Wonder I whether there are a few among my readership who wander about this land looking into the many small municipal museums that abound in provincial towns and cities. The question is fair because a serious visit, or even a casual inspection, can reveal the considerable accumulation of valuable historic accessories, ones that illustrate a nation yet that people are unacquainted with.
Often at these sites there is no budget, no chance or no staff, which are needed to bring order to large spreads of items. For example, there is no major effort being made toward catering toward the likes of young students, who have never had the need to understand that there was once, maybe as recently as 18 years back, telephones which were not mobile and had dials with 10 holes that were turned with the help of a finger over a disc, with numbers nought to nine. Such contraptions were used to make a call across a street or an ocean. Small hand screens were not in use. Perculiarly, a majority of the museums I have visited have vast collections of things such as telephones of whatever vintage – but not much organisation.
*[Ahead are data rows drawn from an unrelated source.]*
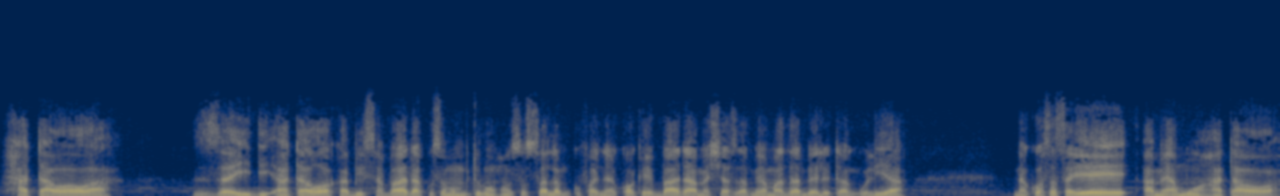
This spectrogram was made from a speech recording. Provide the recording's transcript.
hata wawa zaidi hata wawa kabisa. Baada ya kusema mtume Muhammad sallallahu alaihi wasallam kufanya kwake ibada ameshazamia madhambi yaliyotangulia na kwa sasa yeye ameamua hata oa.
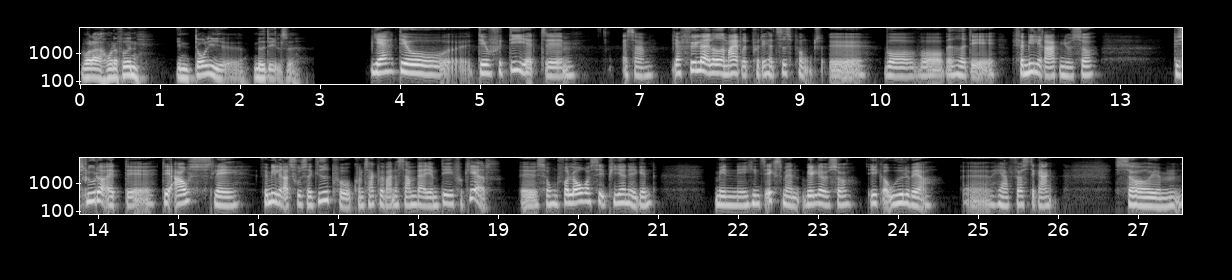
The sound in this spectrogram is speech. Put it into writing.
hvor der, hun har fået en, en dårlig øh, meddelelse. Ja, det er jo, det er jo fordi, at øh, altså, jeg føler allerede mig, Britt, på det her tidspunkt, øh, hvor, hvor hvad hedder det, familieretten jo så beslutter, at øh, det afslag, familieretshuset har givet på kontaktbevarende samvær, jamen det er forkert. Øh, så hun får lov at se pigerne igen. Men øh, hendes eksmand vælger jo så ikke at udlevere øh, her første gang. Så, øh,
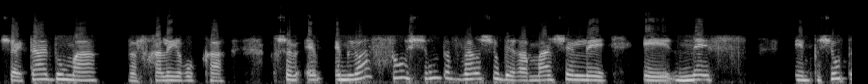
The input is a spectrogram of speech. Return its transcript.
שהייתה אדומה והפכה לירוקה. עכשיו, הם, הם לא עשו שום דבר שהוא ברמה של אה, אה, נס. הם פשוט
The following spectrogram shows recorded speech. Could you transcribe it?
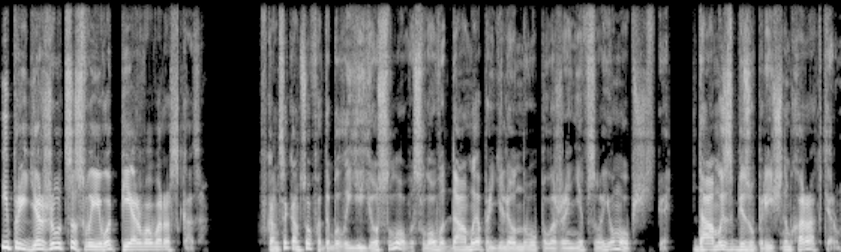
и придерживаться своего первого рассказа. В конце концов, это было ее слово, слово дамы определенного положения в своем обществе, дамы с безупречным характером.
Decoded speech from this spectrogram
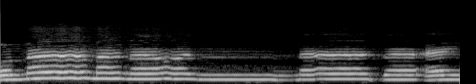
وما منع الناس أن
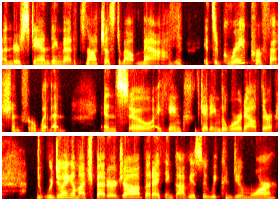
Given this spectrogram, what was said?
understanding that it's not just about math. It's a great profession for women. And so I think getting the word out there, we're doing a much better job, but I think obviously we can do more.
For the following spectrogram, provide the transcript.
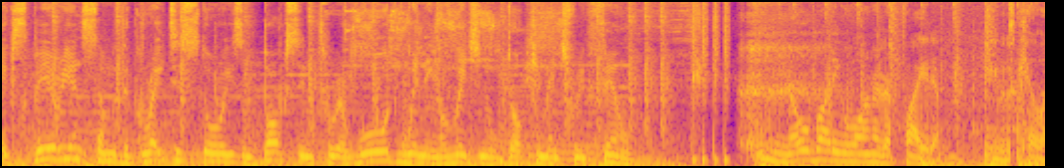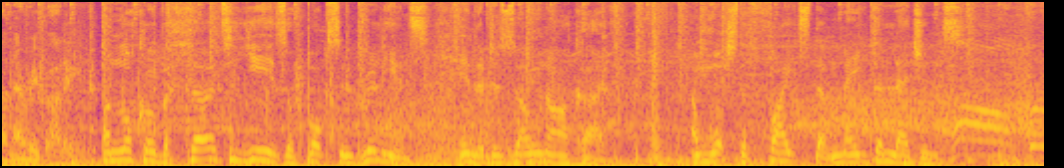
Experience some of the greatest stories in boxing through award-winning original documentary film. Nobody wanted to fight him. He was killing everybody. Unlock over 30 years of boxing brilliance in the DAZN archive and watch the fights that made the legends. Pound for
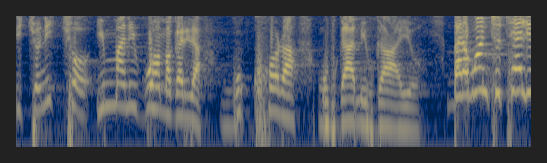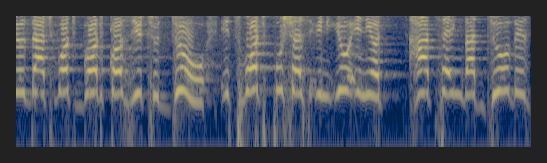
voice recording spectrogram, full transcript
icyo nicyo imana iguhamagarira gukora mu bwami bwayo But I want to tell you that what God calls you to do, it's what pushes in you in your heart saying that do this,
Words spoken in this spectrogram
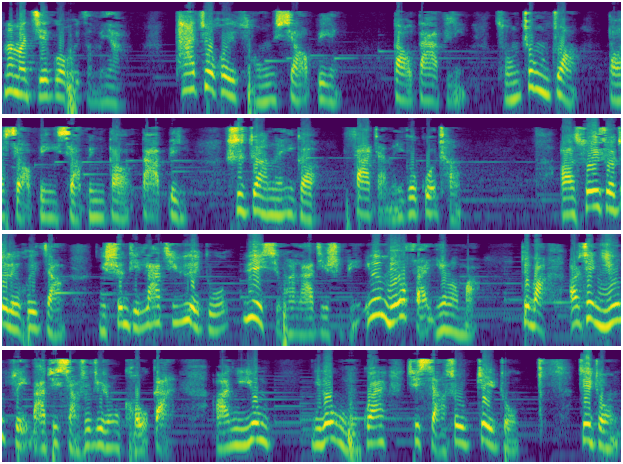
那么结果会怎么样？他就会从小病到大病，从症状到小病，小病到大病，是这样的一个发展的一个过程。啊，所以说这里会讲，你身体垃圾越多，越喜欢垃圾食品，因为没有反应了嘛，对吧？而且你用嘴巴去享受这种口感，啊，你用。你的五官去享受这种、这种、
For people of a certain age and some travel, such museums were normal. There was an old and very generous practice of donating obsolete possessions, before eBay (founded in 1995) or Mercado Libre (founded in 1999). In the bygone days of rummage, jumble or car boot sales – or simply those who loathe throwing things away – the museum enthusiast or staff tempted to overfill spaces with heirlooms or antiques in local museums. In Britain, Margaret Thatcher poured money into refurbishments of what were referred to as “horrid little Victorian dumps.” It was the prime minister’s idea of promoting jobs at leisure venues, after she had shut down most of the nation’s industry and sent the leftovers to China. This is where museums, like most of the leisure industry, become a political issue, albeit with a lower profile.
In the search for information about local museums and their potential upgrading, one person I had to consult was Iris Ruth Wulfsohn. Aged 58, she is the director of the Regional Historical Museum Juan Bautista Ambrosetti (the name is that of a historian, archaeologist and linguist born in 1865), in Gualeguay. The town has a population of 40,000. It was founded in 1783 under planning by the second Viceroy of the River Plate, Juan José Vertiz & Salcedo.
Iris is herself a sort of walking history of the region. Born in Gualeguay, of German Jewish ancestry, she grew up in a family home across the street from what is now the museum. She is the granddaughter of Volga Deutsch settlers. The grandparents who arrived in Entre Ríos – granddad from Ukraine, granny from Lithuania – were part of the original families of “Gauchos Judios.” (A reminder of the book by Alberto Gerchunoff, about the Jewish immigrants, published in 1910, seen as the first volume of Jewish-Latin American literature.)
The museum was built circa 1880 as the dwelling of an unidentified upper middle class family, gifted by the city to the town doctor, one José María Pagola, whose son bequeathed the house to the municipality in 1946. The building became home to schools of different arts and crafts until the city emptied two of its rooms, which were closed to the public but known as “the museum,” and moved the contents to the current address. The museum opened in 1965.
The museum functions in four rooms, with a fifth used for temporary exhibitions. At one time the building was shared by an arts college. The contents of the building are at times bewildering. Correspondence from the late 18th century is stored between two pieces of glass. There is an impressive collection of guns donated by a private collector, and half a room is filled with telephone equipment from a century back, ranging from the town’s first switchboard to a range of models that went changing through the decades. There is abundant farming equipment in the patio and inside, and a room full of domestic accessories, from the kitchen to the bedroom, among a range utensils and hand-me downs, from washing bowls to irons for clothes, from coal heated to electricity, all of the items were used in the town through two centuries. There is also a huge collection of paste (78 rpm) phonograph records. “Which we have no more place for,” says the director. “Of course, we have also heard of donations that never arrived.”
Iris Wulfsohn trained at the Instituto Argentino de Museología in Buenos Aires, which no longer exists. Through 14 years since graduation and living in Buenos Aires, she applied for jobs at the museum and was regularly rejected even if trained for the job. She volunteered, offered to work part-time, but was still turned down. Eleven years ago she was appointed director. She is not aware of any magic involved. And she still lives in the house across the street. She breathes museum matters every day of her life, and is part of a staff of seven who keep the building open to the public seven days a week. The historical museum, plus two others in town – one for the vanished railway and an art gallery – is financed in full by the municipal treasury. She does not know what the museum’s budget is or how the sum was reached –and she won’t guesstimate a figure. The museum has no other funding, from any authority. A museum shop is discouraged on the grounds that any income would have to go to the town council treasury, and it cannot be spent on much-needed repairs. A shop run by a “Friends…” group is difficult to organise because it would probably not want to answer to the town authorities.
A museum is the financial responsibility of the Public Works Department for the building, while general management is covered by the Sports and Culture secretary. Pay for the staff is for the Treasury to sort. The local politics that decide and perpetuate these circumstances are hard to fathom. And the result is that these museums do not offer sufficient illustration of the past. And this is becoming increasingly necessary in the 21st century